The documentary chronicles the aftermath of the April sinking of a passenger ferry which caused the death and disappearance of 304 people, many of whom were children on a school trip. Focusing on a diving bell, a piece of equipment from a private diving company, it purports to “uncover the truth” behind the failed attempts to save lives. At the time of the rescue, the Korean media reported on the diving bell and its owner, Lee Jong-in as having “caused severe disruptions” in the Coast Guard’s official rescue efforts. Most Korean media reported that after causing delays and disruptions, Lee failed to rescue anyone and pulled out of his own accord.

To this day, Lee Jong-in is portrayed in the mainstream Korean media as a fraudulent conman who only took part to drum up business for his diving firm who caused further anguish by raising the hopes of the victims’ families. Lee has kept silent about what has happened since.

Using actual footage and interviews, the film claims that it was the Coast Guard who disrupted Lee’s efforts behind-the-scenes while manipulating the media to give out false reports.

The atmosphere after the screening was at a fever pitch with some openly sobbing as more officials and reporters poured into the auditorium for a Q&A with the directors which lasted 30 minutes. A woman who was clearly moved by the film with tears falling down her cheeks, asked the directors how they will be able to get the movie into regular theaters due to pressure from the government, prompting director Lee to burst into tears.

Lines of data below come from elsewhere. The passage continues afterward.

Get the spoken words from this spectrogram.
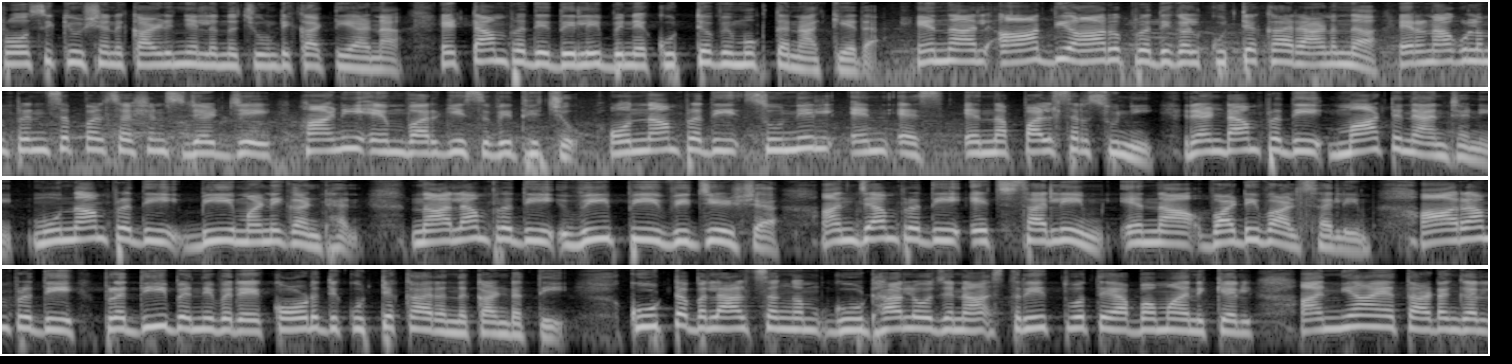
പ്രോസിക്യൂഷന് കഴിഞ്ഞില്ലെന്ന് ചൂണ്ടിക്കാട്ടിയാണ് എട്ടാം പ്രതി ദിലീപിനെ കുറ്റവിമുക്തനാക്കിയത്. എന്നാൽ ആദ്യ ആറ് പ്രതികൾ കുറ്റക്കാരാണെന്ന് Ernakulam principal sessions judge Honey M Varghese വിധിച്ചു. ഒന്നാം പ്രതി സുനിൽ എൻ എസ് എന്ന പൾസർ സുനി രണ്ടാം പ്രതി മാർട്ടിൻ ആന്റണി മൂന്നാം പ്രതി ബി മണികണ്ഠൻ നാലാം പ്രതി വി പി വിജീഷ് അഞ്ചാം പ്രതി എച്ച് സലീം എന്ന വടിവാൾ സലീം ആറാം പ്രതി പ്രദീപ് എന്നിവരെ കോടതി കുറ്റക്കാരെന്ന് കണ്ടെത്തി. കൂട്ടബലാത്സംഗം ഗൂഢാലോചന സ്ത്രീത്വത്തെ അപമാനിക്കൽ അന്യായ തടങ്കൽ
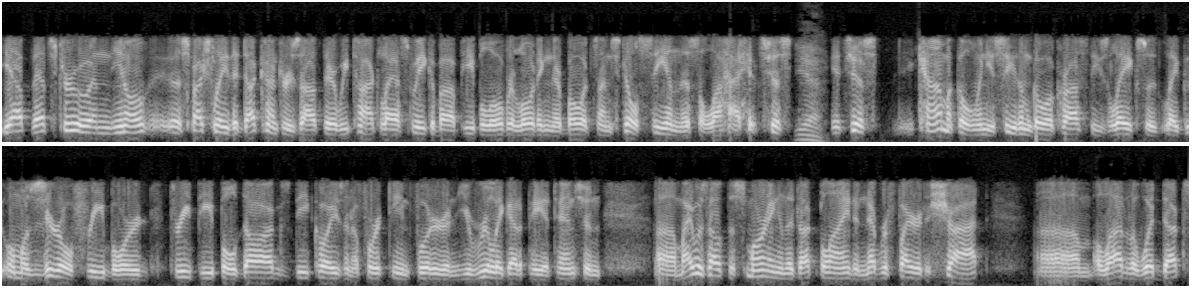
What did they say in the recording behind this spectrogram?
Yep, that's true, and you know, especially the duck hunters out there. We talked last week about people overloading their boats. I'm still seeing this a lot. It's just, yeah. it's just comical when you see them go across these lakes with like almost zero freeboard, three people, dogs, decoys, and a 14 footer, and you really got to pay attention. Um, I was out this morning in the duck blind and never fired a shot um, a lot of the wood ducks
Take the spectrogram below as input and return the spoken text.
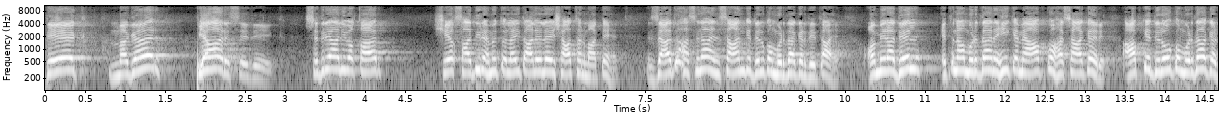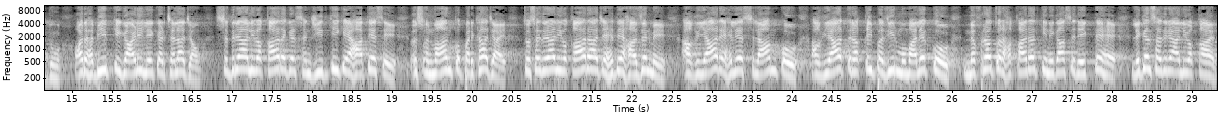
देख मगर प्यार से देख। सदर अली वकार, शेख सादी रहमत तरमाते हैं, ज़्यादा हंसना इंसान के दिल को मुर्दा कर देता है और मेरा दिल इतना मुर्दा नहीं कि मैं आपको हंसाकर, आपके दिलों को मुर्दा कर दूँ और हबीब की गाड़ी लेकर चला जाऊँ। सदर अली वकार अगर संजीदगी के हाथे से उस उनवान को परखा जाए तो सदर अली वकार आज अहद हाजिर में अगियार अहल इस्लाम को अगियार तरक्की पजीर ममालिक को नफरत और हकारत की निगाह से देखते हैं। लेकिन सदर अली वकार,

American director Joshua Oppenheimer (“The Act of Killing,” “The Look of Silence”) asked if “incompetence was the only thing the government wanted to cover up and why the majority of the Korean media only function as the government’s stenographers.” Lee responded, “It’s not just their incompetence but also their unwillingness to listen to the people. It’s a regime unwilling to communicate to its people and is thus more concerned about hiding its incompetence than saving lives. The reporters were not stenographers, but stakeholders.”